* [Collection entries]:
○ ○ ○
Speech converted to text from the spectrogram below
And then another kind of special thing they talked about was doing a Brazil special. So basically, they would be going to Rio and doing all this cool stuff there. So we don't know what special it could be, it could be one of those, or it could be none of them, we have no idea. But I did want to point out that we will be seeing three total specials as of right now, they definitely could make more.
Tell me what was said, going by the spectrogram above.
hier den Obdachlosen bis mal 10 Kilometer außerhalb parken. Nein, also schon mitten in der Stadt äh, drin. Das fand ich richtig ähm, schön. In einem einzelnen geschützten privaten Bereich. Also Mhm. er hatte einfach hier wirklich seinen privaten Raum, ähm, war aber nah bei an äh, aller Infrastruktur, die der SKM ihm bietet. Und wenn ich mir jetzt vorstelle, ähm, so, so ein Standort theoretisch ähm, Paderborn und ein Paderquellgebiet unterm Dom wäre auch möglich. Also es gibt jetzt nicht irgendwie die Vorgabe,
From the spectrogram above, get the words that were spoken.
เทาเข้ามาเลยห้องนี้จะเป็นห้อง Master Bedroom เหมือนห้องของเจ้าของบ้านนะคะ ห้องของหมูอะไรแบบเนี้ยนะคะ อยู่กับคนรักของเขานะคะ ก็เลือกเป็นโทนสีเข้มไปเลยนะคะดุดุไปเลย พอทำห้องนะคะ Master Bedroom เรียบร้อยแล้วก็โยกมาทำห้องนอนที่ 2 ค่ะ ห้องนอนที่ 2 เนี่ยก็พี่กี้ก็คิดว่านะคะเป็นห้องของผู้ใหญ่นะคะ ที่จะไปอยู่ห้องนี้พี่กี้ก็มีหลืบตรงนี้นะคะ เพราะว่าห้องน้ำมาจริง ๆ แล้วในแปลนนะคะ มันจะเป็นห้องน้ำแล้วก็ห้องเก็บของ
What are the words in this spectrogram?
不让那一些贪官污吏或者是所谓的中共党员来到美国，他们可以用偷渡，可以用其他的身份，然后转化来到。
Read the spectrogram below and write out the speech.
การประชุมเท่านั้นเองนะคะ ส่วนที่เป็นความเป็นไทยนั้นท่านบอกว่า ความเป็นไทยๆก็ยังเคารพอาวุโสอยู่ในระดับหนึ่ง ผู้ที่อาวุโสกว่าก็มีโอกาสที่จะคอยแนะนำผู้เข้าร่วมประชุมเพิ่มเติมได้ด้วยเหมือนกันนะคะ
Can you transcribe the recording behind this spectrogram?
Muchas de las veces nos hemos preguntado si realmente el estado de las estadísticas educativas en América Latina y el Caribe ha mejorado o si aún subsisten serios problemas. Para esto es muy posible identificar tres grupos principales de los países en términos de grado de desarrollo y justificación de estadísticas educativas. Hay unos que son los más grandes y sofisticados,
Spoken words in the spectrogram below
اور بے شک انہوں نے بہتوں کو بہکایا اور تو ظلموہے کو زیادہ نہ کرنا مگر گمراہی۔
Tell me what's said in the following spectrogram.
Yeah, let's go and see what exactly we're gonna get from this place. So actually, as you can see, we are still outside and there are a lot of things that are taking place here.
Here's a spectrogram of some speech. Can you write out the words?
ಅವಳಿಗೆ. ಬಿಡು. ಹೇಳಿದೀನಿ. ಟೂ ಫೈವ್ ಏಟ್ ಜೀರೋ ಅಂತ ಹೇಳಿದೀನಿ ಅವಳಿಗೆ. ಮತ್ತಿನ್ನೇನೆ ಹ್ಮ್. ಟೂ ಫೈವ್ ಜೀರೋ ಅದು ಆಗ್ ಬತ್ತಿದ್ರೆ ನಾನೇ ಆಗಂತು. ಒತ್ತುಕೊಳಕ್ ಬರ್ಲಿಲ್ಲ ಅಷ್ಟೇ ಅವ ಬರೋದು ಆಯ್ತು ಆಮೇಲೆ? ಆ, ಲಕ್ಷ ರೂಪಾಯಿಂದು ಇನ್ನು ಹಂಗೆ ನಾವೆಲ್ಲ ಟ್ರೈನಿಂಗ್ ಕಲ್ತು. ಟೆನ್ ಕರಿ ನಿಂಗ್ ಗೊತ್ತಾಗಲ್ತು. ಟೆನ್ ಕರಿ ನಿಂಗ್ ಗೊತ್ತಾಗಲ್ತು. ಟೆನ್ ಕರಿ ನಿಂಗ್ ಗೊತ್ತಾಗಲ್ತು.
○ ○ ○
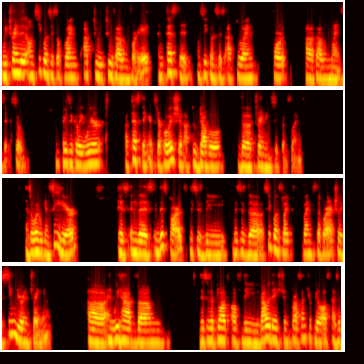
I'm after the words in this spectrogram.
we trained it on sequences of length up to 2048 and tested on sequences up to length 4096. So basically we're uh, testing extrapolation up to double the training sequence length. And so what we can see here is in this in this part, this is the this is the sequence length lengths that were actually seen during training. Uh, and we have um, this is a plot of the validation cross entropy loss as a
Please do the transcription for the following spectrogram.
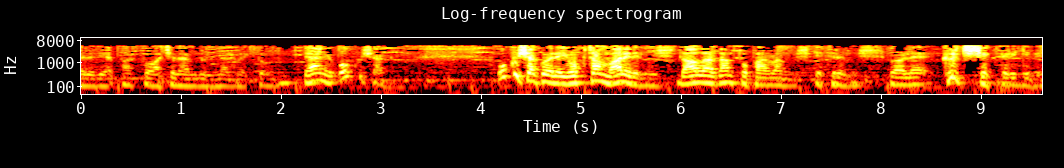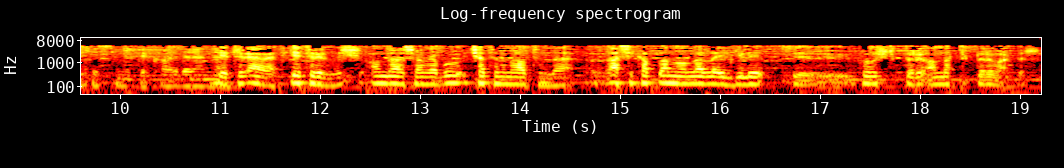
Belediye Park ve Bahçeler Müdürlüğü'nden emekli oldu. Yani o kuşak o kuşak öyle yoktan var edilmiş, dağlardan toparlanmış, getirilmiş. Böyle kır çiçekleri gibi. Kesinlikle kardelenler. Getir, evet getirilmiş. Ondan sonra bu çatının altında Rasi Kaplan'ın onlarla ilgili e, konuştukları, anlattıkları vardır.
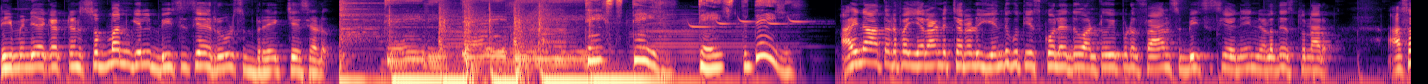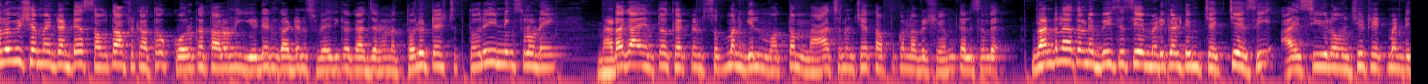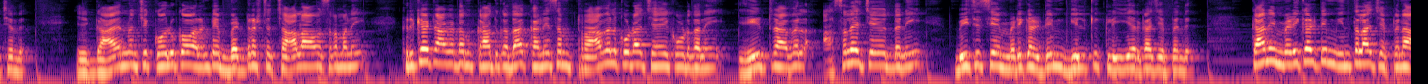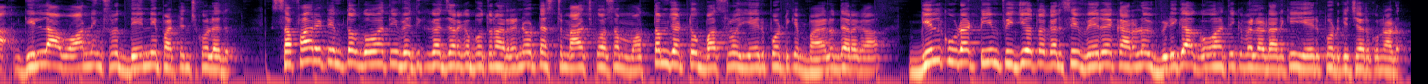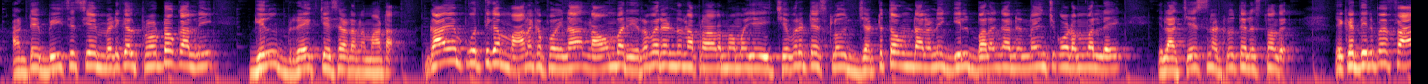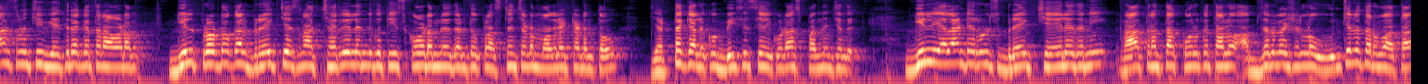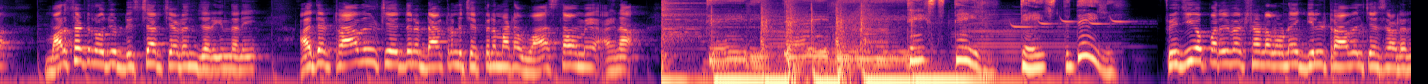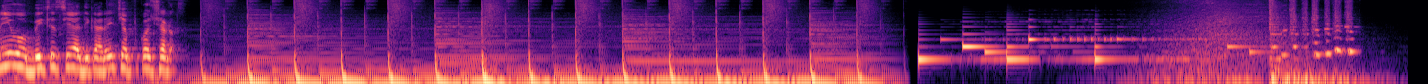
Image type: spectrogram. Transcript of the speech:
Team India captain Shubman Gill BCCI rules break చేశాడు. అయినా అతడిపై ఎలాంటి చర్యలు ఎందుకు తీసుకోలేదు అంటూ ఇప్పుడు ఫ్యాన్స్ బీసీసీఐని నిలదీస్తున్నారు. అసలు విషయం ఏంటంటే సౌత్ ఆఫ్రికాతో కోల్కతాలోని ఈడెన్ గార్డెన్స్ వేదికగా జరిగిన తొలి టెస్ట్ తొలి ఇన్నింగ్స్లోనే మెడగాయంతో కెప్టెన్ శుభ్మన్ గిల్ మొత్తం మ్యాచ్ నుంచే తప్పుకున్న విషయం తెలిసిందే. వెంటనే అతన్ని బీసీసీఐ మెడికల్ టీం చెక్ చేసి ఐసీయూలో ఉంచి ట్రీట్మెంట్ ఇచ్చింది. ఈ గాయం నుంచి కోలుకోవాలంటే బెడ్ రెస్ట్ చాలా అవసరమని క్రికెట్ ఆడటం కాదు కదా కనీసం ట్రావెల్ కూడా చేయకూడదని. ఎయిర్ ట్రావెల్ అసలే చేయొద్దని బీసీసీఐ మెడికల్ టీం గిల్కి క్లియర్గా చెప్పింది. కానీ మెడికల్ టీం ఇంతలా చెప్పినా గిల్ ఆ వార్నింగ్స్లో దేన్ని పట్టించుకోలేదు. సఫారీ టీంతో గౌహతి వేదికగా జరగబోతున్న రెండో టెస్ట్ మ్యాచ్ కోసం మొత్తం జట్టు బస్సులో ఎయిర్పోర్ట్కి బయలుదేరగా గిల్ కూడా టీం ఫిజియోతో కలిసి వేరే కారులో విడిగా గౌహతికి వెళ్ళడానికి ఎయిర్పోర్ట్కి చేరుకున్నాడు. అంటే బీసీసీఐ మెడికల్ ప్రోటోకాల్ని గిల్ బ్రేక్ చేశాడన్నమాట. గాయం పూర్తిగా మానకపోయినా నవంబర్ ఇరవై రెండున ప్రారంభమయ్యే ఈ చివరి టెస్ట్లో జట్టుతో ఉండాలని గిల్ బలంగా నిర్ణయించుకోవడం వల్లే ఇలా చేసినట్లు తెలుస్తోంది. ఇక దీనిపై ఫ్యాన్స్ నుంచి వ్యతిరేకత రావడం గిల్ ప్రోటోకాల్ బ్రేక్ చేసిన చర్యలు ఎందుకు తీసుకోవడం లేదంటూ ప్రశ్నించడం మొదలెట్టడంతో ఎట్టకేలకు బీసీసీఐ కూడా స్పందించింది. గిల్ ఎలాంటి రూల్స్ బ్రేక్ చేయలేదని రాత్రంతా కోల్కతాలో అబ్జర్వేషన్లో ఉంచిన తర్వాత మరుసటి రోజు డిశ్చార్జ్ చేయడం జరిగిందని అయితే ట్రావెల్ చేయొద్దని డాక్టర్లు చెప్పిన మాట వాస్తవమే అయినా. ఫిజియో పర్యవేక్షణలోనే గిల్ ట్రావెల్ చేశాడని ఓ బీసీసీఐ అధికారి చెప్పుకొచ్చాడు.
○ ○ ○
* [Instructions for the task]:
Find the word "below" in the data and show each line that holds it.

* [Written answer]:
Speech converted to text from the spectrogram below
Read the spectrogram below and write out the speech.
Spoken words in the spectrogram below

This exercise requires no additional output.